We are living in unprecedented times with the world slowly recovering from the COVID-19 global pandemic. The effects on supply chains have been felt far and wide with demand coming in different forms of consumer purchases favoring goods over services and online buying. As a result, the freight network is out of balance, and demand for trucks to move product is significantly higher than the supply motor carriers, freight brokers and logistics companies have to service the requirements, which has truckload pricing at all-time highs.
For three of the last four years, shippers have been struggling with 53’ freight capacity challenges brought on by weather disruptions, economic swings, labor shortages, equipment shortages and the COVID19 global pandemic.
Everything you need to know about domestic intermodal and how to be successful implementing it into your logistics strategy. Gives tips, tricks and insights on intermodal and what to watch out for when converting from truckload to intermodal.
In the article entitled 10 Tips How to Select Best Freight Broker for Your Company we addressed the questions shippers should ask and explore before aligning with a freight broker.
The biggest constant in the freight industry is change and the freight mini-bid has become the tool of choice by logistics professionals as a way to navigate the volatility found in the dynamic freight market that thrives at the intersection of supply and demand.
Like clockwork, every 4th quarter fills freight and logistics companies email boxes with freight requests for quotes (RFP’s), but why?
Conventional wisdom for many shippers is the largest freight brokers are the logistics companies with the only keys to the trucking capacity castle.
Freight brokers play a critical role in the execution of a company’s strategic and operational strategies associated with its logistics and supply chain.
InTek Freight & Logistics hired Ray Brezden to lead its intermodal and truckload sales team. Ray comes to InTek via Piggyback Consolidators where for the last forty years he served North American intermodal and truckload shippers.
At one time or another a company shipping products will have to access the freight spot market to obtain a price and capacity to move one or more of their shipments. While the task of obtaining a quote is simple because of the thousands of asset and non-asset freight service providers that make themselves readily available for the call or email request, the task of narrowing down the best solution is often more troublesome because of the variables found in how spot freight quotes are assembled and presented.

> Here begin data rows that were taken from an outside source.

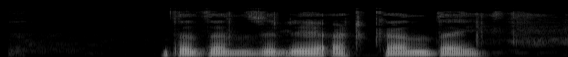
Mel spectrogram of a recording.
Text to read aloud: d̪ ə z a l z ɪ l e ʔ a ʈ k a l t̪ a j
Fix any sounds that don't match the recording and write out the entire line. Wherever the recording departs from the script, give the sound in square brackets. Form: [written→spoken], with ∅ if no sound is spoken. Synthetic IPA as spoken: d̪ ə z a l z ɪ l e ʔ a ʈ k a l [t̪→d̪] a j

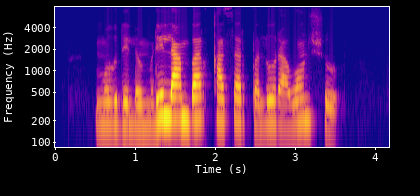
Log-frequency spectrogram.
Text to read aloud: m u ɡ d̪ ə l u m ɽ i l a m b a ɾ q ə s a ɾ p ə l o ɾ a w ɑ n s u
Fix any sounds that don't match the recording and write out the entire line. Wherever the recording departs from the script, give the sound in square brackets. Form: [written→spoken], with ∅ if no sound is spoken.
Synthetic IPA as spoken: m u ɡ d̪ ə l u m ɽ i l a m b a ɾ q [ə→a] s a ɾ p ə l o ɾ a w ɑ n [s→ʃ] u

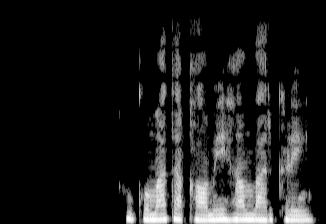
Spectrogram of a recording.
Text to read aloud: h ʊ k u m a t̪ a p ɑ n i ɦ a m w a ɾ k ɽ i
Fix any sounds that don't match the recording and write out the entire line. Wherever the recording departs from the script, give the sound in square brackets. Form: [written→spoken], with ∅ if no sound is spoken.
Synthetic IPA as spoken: h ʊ k u m a t̪ a [p→q] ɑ [n→m] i ɦ a m w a ɾ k ɽ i

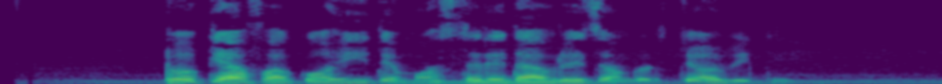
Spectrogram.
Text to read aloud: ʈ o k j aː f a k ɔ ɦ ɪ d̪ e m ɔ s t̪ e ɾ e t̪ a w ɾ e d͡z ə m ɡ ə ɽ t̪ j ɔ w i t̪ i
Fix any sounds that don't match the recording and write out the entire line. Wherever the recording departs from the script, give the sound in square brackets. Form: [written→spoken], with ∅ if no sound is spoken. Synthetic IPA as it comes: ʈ o k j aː f a k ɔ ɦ [ɪ→i] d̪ e m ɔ s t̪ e ɾ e [t̪→d̪] a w ɾ e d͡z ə [m→ŋ] ɡ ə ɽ t̪ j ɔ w i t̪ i

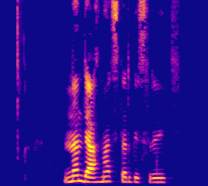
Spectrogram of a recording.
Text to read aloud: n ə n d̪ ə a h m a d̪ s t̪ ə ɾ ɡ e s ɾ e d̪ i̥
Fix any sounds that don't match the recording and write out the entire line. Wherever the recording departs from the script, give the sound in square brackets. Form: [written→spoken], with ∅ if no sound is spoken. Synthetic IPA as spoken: n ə n d̪ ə a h m a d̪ s t̪ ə ɾ ɡ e s ɾ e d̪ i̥

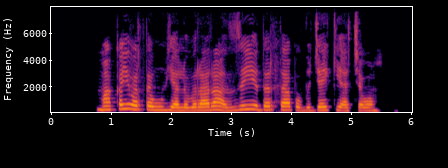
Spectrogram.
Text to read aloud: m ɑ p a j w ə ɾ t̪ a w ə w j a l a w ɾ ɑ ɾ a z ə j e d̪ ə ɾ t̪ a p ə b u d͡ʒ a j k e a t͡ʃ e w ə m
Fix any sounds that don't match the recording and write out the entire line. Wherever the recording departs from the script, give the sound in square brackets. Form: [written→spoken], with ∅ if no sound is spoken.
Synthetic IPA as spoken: m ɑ [p→k] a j w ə ɾ t̪ a w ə w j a l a w ɾ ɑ ɾ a z ə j e d̪ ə ɾ t̪ a p ə b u d͡ʒ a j k e a t͡ʃ [e→a] w ə m

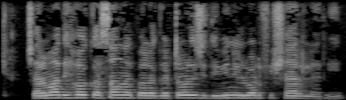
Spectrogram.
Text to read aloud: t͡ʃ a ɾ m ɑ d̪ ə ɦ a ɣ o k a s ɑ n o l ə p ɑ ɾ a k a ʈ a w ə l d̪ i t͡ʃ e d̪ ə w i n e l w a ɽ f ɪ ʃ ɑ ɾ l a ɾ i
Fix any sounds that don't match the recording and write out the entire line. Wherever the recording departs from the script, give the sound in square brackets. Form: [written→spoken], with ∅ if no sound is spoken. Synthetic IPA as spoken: t͡ʃ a ɾ m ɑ d̪ ə ɦ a ɣ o k a s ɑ n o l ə p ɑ ɾ a [k→ɡ] a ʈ a w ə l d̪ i t͡ʃ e d̪ ə w i n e l w a ɽ f ɪ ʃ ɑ ɾ l a ɾ i

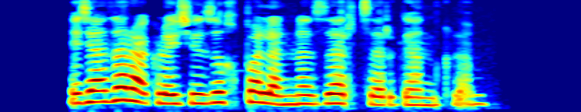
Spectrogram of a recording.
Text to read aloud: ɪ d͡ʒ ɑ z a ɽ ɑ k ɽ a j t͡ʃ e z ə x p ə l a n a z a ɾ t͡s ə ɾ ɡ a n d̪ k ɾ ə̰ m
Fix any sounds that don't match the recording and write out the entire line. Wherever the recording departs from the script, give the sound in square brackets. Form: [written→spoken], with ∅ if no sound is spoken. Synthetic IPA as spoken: ɪ d͡ʒ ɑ z a [ɽ→ɾ] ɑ k ɽ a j t͡ʃ e z ə x p ə l a n a z a ɾ t͡s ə ɾ ɡ a n d̪ k [ɾ→ɽ] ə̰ m

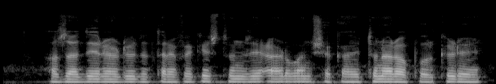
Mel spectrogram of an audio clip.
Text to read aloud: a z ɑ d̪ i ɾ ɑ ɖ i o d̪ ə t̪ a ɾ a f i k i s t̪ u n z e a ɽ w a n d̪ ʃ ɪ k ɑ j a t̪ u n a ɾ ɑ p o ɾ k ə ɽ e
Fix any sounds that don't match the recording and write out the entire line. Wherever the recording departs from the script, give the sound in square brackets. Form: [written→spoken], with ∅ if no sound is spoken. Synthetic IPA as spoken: a z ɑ d̪ i ɾ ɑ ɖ [i→j] o d̪ ə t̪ a ɾ a f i k i s t̪ u n z e a ɽ w a n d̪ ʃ ɪ k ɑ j a t̪ u n a ɾ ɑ p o ɾ k ə ɽ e

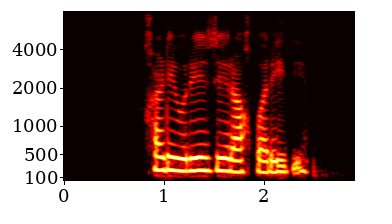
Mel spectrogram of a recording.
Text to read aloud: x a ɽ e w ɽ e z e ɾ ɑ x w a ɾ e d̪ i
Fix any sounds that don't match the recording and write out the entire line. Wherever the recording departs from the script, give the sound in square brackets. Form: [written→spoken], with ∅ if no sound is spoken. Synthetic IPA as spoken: x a ɽ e w [ɽ→ɾ] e z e ɾ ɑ x w a ɾ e d̪ i

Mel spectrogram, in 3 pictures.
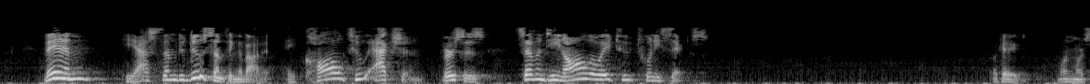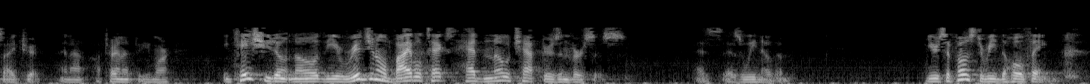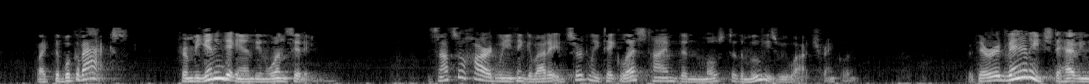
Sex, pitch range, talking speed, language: male, 115-180 Hz, 180 wpm, English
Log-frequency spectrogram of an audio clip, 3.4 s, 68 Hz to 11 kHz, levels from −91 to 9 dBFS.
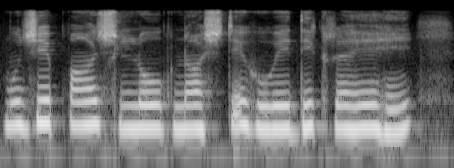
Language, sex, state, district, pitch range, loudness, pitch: Hindi, female, Arunachal Pradesh, Papum Pare, 225-250 Hz, -12 LUFS, 230 Hz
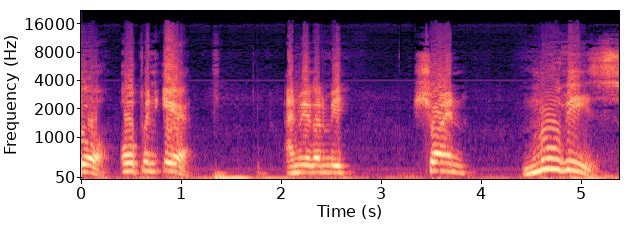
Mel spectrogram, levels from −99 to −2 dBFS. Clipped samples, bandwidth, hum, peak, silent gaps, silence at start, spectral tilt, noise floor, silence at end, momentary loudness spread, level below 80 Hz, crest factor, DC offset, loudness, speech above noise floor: under 0.1%; 16 kHz; none; -2 dBFS; none; 0 s; -5 dB/octave; -35 dBFS; 0 s; 17 LU; -24 dBFS; 10 dB; under 0.1%; -10 LUFS; 26 dB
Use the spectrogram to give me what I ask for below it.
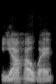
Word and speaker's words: Yahweh: divine name yahweh or yahweh is thought to be the correct pronunciation of god's personal name but when the inseparable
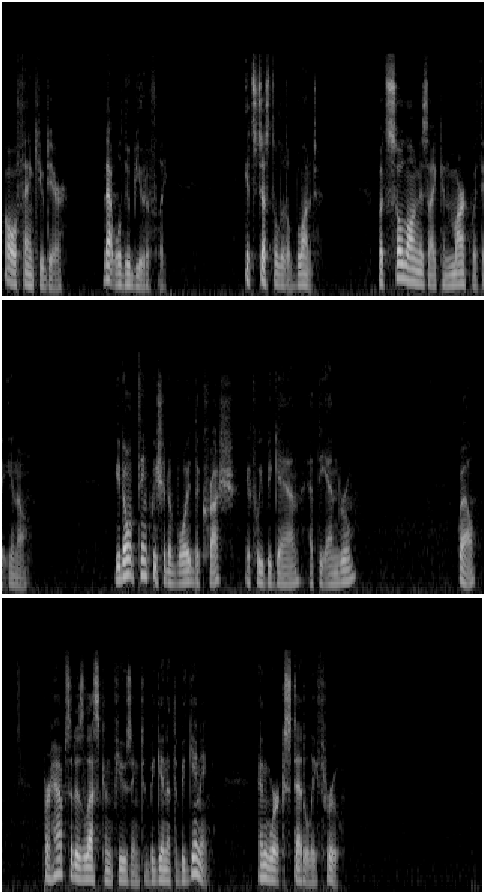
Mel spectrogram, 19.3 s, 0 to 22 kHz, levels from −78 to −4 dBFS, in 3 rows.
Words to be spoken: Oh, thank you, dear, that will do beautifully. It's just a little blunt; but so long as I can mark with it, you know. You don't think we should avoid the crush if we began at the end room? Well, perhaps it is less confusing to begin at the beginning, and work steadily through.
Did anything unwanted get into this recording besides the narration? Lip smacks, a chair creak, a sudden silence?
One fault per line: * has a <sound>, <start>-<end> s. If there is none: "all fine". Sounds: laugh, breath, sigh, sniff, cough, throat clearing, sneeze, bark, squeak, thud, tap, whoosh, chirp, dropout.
all fine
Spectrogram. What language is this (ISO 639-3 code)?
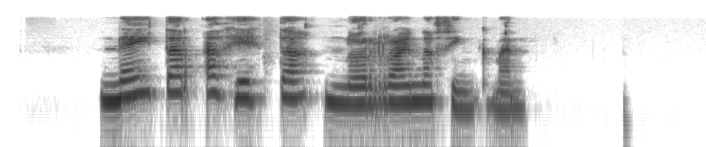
isl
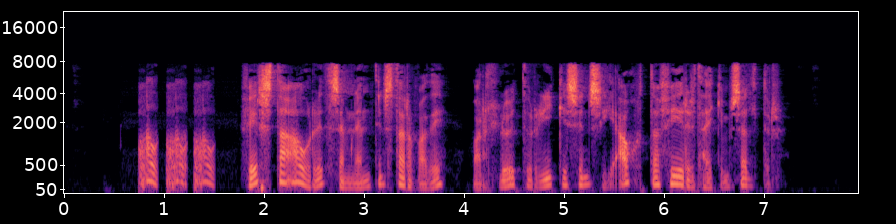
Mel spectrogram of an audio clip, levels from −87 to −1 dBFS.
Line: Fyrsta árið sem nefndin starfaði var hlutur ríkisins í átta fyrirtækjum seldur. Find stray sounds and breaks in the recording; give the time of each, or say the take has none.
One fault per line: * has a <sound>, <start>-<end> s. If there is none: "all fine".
* has a laugh, 0.7-1.5 s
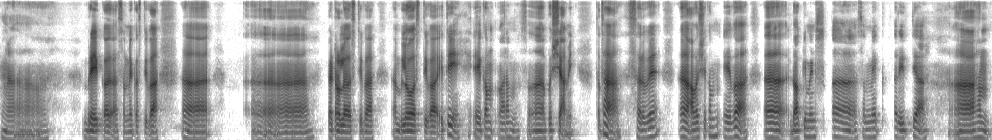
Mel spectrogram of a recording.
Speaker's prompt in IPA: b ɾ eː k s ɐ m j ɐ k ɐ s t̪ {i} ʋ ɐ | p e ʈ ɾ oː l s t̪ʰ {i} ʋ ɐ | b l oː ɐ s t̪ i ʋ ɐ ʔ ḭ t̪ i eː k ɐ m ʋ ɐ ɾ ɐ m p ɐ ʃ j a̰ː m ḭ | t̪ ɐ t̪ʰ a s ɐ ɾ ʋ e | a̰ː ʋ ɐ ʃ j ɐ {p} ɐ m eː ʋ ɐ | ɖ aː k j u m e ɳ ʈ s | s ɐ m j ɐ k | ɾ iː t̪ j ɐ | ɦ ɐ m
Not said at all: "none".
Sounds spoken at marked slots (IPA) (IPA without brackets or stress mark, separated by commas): i, i, k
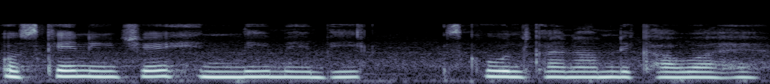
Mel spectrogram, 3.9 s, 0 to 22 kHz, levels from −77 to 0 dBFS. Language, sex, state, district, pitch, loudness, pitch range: Hindi, female, Arunachal Pradesh, Lower Dibang Valley, 240 Hz, -16 LUFS, 235-255 Hz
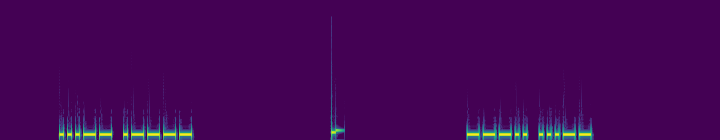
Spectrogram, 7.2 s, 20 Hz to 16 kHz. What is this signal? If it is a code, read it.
Morse code, heard as a keyed tone, about 30 wpm, 700 Hz. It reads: 31 83
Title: Numbers - 2-Digit 30wpm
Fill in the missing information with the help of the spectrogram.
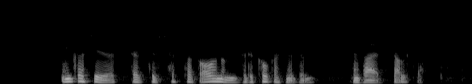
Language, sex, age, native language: Icelandic, male, 30-39, Icelandic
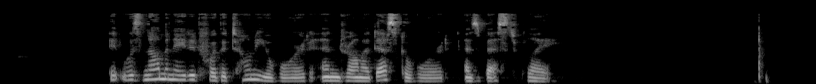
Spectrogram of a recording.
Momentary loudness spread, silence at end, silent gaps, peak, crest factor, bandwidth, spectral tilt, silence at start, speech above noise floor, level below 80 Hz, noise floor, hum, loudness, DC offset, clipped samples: 16 LU; 0.55 s; none; -2 dBFS; 28 dB; 11.5 kHz; -3 dB/octave; 1.1 s; 58 dB; -74 dBFS; -84 dBFS; none; -25 LUFS; under 0.1%; under 0.1%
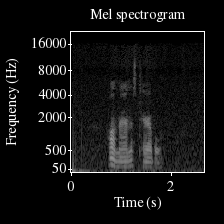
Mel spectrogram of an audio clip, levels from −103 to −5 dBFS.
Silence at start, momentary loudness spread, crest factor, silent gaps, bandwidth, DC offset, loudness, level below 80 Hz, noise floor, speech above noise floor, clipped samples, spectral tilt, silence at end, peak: 0.05 s; 13 LU; 24 dB; none; 16.5 kHz; under 0.1%; -54 LUFS; -84 dBFS; -76 dBFS; 20 dB; under 0.1%; -4 dB/octave; 0 s; -34 dBFS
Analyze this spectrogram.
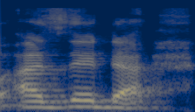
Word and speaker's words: Azeda: being raised they named they pronounced it in the language like the western language kinyang which is so I became a zeda like that but it was very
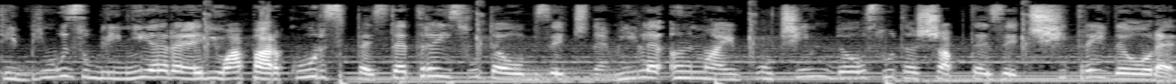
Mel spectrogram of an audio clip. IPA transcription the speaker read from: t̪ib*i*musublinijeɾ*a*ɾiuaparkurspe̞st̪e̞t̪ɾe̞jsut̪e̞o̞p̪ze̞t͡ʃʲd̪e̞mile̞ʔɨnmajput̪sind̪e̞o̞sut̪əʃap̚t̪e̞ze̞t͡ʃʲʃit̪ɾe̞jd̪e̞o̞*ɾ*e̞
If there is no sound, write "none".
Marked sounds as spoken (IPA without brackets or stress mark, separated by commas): i, e, ɾ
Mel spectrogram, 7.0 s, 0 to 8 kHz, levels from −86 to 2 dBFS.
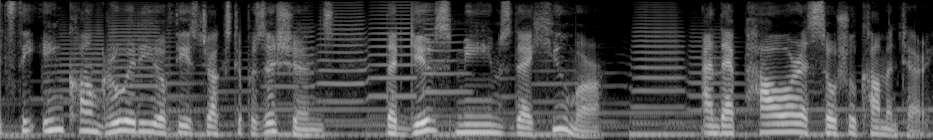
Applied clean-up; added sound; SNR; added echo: none; Trumpet; 20 dB; none.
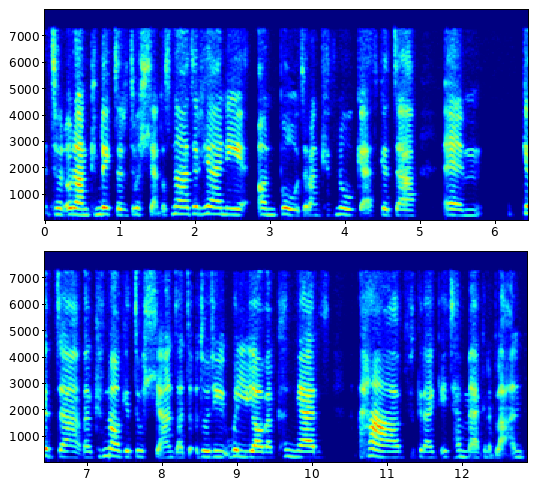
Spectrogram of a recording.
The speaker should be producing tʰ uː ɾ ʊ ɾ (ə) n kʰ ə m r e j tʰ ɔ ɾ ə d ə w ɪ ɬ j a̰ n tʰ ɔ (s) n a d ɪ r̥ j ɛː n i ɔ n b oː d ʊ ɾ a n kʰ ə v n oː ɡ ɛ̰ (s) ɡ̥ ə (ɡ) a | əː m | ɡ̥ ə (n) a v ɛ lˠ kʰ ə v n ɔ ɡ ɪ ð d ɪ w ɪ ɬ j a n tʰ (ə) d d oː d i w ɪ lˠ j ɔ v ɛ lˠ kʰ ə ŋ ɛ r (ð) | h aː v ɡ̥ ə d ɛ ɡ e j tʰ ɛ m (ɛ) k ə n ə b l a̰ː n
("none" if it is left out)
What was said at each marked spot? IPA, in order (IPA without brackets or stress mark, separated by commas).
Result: a, s, θ, d, d, a, ð, ɛ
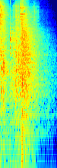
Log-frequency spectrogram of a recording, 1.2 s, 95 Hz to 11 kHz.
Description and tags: This is sound of Shotgun Reloading.
It is created using Baikal`s MP-654K, and edited in Audacity.
You can use this sound in any game where there is Shotgun. For example, mods for Doom 3.
doom, freedoom, gun, reload, shotgun, weapon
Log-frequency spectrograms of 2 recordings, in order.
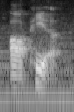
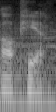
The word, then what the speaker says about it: Arpia: Pronounced, as far as Dan's instructions say, Arpia. Yes. Like Arpia. Pronounced Arpia.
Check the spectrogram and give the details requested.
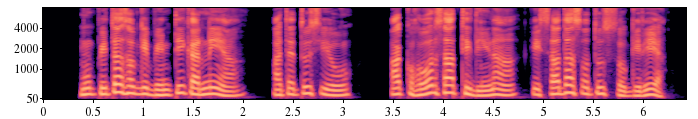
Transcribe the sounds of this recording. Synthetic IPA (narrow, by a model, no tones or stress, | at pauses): mũpɪt̪as̬oːɡibɪ̃nt̪ikɐɾnia | ɐt̪ɛt̪ʊsɪjo | ɐkɦoːɾsaːt̪ʰid̪iːɽ̃akisɐd̪asot̪ʊssoːɡiɾɪjaː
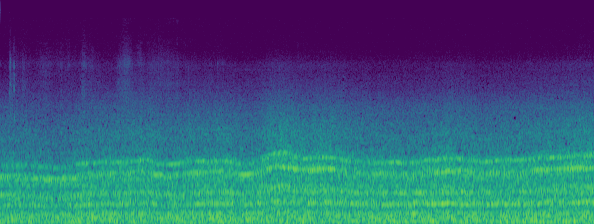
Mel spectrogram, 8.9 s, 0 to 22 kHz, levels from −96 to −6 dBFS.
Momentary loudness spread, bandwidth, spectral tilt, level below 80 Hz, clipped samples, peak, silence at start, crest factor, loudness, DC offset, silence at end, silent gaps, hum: 3 LU; 7.4 kHz; -9.5 dB/octave; -34 dBFS; under 0.1%; -14 dBFS; 0 s; 14 dB; -28 LUFS; under 0.1%; 0 s; none; none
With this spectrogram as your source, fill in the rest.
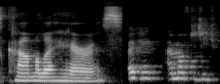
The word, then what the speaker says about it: Kamala: don't be that person it's kamla Harris it's kind of like Kama plus La it's not pamelo with the K and it's not Tony Soprano's wife hi everyone it's kamla Harris okay I'm off to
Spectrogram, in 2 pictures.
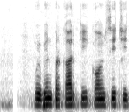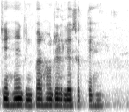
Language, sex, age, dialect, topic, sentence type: Hindi, male, 25-30, Awadhi Bundeli, banking, question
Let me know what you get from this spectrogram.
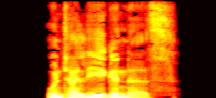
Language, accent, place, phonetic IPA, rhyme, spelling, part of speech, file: German, Germany, Berlin, [ˌʊntɐˈleːɡənəs], -eːɡənəs, unterlegenes, adjective, De-unterlegenes.ogg
- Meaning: strong/mixed nominative/accusative neuter singular of unterlegen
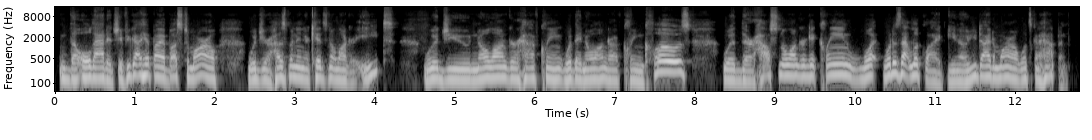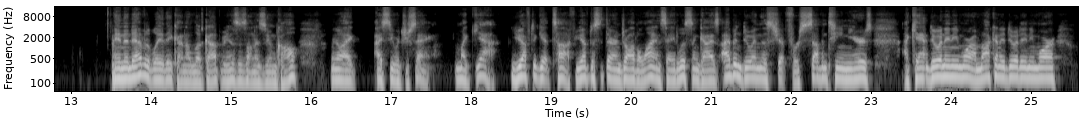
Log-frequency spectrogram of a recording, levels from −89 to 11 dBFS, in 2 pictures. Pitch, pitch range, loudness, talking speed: 135 Hz, 125-145 Hz, -20 LUFS, 280 wpm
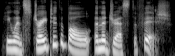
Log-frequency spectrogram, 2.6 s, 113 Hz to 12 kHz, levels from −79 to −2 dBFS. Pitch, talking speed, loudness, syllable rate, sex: 200 Hz, 230 wpm, -17 LUFS, 4.8 syllables/s, female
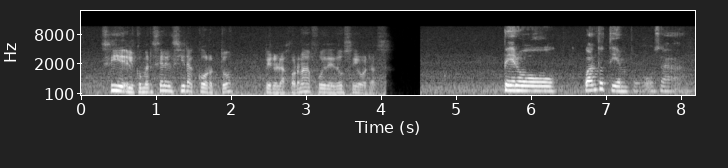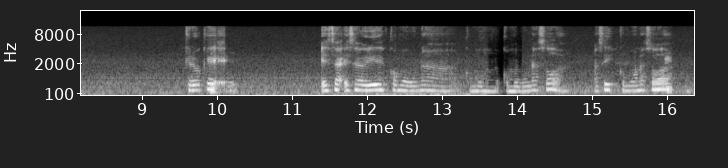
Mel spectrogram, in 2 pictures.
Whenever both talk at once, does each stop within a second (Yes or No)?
Yes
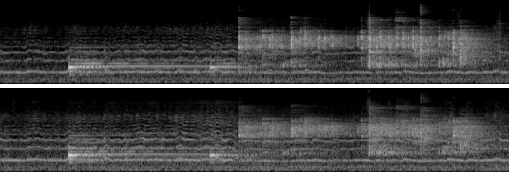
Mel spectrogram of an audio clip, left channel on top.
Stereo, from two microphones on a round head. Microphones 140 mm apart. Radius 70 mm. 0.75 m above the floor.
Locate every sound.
0.7 s a bell: 55° right (ahead or behind), 0.6 m
2.4 s typing on a keyboard: 70° left (ahead or behind), 1.5 m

We talk with hundreds of shippers about their truckload capacity requirements. In some cases, we provide guidance in modal conversion from truckload to intermodal, but many times truckload is the best fit for their lane, service and their freight characteristics.